- Work to be completed -
Given the listing below, write out exactly the lines starting with the line that has "Spectrogram of an audio clip, in 2 pictures. Language" and going on through the line that has "Pitch, talking speed, loudness, syllable", both kept.

- Information shown -
────────────────────
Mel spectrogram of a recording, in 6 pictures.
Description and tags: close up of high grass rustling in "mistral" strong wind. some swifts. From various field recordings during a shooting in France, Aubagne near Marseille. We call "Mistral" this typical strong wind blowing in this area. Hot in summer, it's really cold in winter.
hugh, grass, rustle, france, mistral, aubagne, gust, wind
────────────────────
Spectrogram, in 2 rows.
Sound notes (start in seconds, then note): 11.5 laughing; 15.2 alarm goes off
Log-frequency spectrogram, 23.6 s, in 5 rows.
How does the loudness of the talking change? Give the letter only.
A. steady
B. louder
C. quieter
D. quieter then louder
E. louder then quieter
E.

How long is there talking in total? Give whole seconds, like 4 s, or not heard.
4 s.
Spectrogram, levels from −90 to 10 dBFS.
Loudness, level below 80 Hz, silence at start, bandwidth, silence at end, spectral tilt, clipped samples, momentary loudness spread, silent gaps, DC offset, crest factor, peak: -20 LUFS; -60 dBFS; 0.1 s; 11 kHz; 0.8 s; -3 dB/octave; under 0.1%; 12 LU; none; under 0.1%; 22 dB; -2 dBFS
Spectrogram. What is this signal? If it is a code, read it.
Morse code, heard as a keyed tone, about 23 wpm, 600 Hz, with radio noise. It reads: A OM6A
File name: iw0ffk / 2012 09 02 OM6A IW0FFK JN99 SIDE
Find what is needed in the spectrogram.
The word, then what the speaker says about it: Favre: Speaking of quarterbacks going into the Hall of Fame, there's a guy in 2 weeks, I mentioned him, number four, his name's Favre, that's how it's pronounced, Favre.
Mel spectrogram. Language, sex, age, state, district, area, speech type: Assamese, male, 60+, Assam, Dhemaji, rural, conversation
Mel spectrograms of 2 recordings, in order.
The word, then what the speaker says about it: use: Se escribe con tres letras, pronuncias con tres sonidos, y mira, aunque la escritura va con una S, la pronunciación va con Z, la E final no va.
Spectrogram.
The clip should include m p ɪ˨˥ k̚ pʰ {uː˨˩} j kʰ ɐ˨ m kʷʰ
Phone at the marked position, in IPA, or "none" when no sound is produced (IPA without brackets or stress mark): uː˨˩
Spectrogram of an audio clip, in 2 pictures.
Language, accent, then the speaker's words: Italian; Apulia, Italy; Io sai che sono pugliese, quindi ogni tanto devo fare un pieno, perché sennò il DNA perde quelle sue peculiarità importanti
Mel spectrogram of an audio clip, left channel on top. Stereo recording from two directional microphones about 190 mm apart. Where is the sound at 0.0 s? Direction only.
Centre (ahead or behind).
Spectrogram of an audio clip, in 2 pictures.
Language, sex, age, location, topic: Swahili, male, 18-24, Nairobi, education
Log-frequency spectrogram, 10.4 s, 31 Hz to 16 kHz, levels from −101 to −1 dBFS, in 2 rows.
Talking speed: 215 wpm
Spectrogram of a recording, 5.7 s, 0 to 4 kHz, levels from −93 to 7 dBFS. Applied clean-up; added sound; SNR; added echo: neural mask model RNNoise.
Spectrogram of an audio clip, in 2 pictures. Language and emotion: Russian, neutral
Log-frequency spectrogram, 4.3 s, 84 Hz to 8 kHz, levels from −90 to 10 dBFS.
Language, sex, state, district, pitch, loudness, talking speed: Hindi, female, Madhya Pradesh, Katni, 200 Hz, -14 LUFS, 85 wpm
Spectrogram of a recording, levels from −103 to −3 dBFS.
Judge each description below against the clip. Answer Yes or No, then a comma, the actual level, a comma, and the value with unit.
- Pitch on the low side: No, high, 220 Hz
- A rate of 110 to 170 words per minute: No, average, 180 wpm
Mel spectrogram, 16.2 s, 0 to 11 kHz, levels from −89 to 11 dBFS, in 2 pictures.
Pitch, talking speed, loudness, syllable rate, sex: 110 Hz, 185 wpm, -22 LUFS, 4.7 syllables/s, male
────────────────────
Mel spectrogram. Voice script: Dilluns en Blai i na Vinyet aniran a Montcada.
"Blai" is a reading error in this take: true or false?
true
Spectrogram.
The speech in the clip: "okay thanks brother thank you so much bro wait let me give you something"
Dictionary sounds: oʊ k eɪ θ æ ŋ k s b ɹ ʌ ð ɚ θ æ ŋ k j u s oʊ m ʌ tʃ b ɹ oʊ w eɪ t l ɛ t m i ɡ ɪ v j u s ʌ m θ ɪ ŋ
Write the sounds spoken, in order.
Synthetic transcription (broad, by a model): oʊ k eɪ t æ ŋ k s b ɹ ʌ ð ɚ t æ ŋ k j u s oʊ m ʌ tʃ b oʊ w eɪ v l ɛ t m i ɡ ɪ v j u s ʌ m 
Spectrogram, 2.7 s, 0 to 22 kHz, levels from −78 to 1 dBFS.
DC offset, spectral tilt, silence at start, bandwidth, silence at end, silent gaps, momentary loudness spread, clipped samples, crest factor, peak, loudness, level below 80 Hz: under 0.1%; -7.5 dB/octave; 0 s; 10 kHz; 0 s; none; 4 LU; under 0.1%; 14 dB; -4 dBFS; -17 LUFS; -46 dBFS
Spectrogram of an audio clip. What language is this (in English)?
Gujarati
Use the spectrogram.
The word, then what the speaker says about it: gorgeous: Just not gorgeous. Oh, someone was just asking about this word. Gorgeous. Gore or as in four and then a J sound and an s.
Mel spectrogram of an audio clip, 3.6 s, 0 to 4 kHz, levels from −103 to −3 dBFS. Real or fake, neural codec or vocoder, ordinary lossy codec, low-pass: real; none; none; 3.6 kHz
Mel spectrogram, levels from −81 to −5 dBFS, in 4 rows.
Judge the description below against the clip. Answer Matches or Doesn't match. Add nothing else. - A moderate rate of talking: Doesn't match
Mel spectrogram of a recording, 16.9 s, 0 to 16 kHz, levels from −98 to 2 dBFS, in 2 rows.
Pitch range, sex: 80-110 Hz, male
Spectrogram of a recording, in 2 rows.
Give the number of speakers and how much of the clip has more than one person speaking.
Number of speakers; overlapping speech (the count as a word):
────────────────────
- Problem solution -
Spectrogram of an audio clip, in 2 pictures. Language and emotion: Russian, neutral
Log-frequency spectrogram, 4.3 s, 84 Hz to 8 kHz, levels from −90 to 10 dBFS.
Language, sex, state, district, pitch, loudness, talking speed: Hindi, female, Madhya Pradesh, Katni, 200 Hz, -14 LUFS, 85 wpm
Spectrogram of a recording, levels from −103 to −3 dBFS.
Judge each description below against the clip. Answer Yes or No, then a comma, the actual level, a comma, and the value with unit.
- Pitch on the low side: No, high, 220 Hz
- A rate of 110 to 170 words per minute: No, average, 180 wpm
Mel spectrogram, 16.2 s, 0 to 11 kHz, levels from −89 to 11 dBFS, in 2 pictures.
Pitch, talking speed, loudness, syllable rate, sex: 110 Hz, 185 wpm, -22 LUFS, 4.7 syllables/s, male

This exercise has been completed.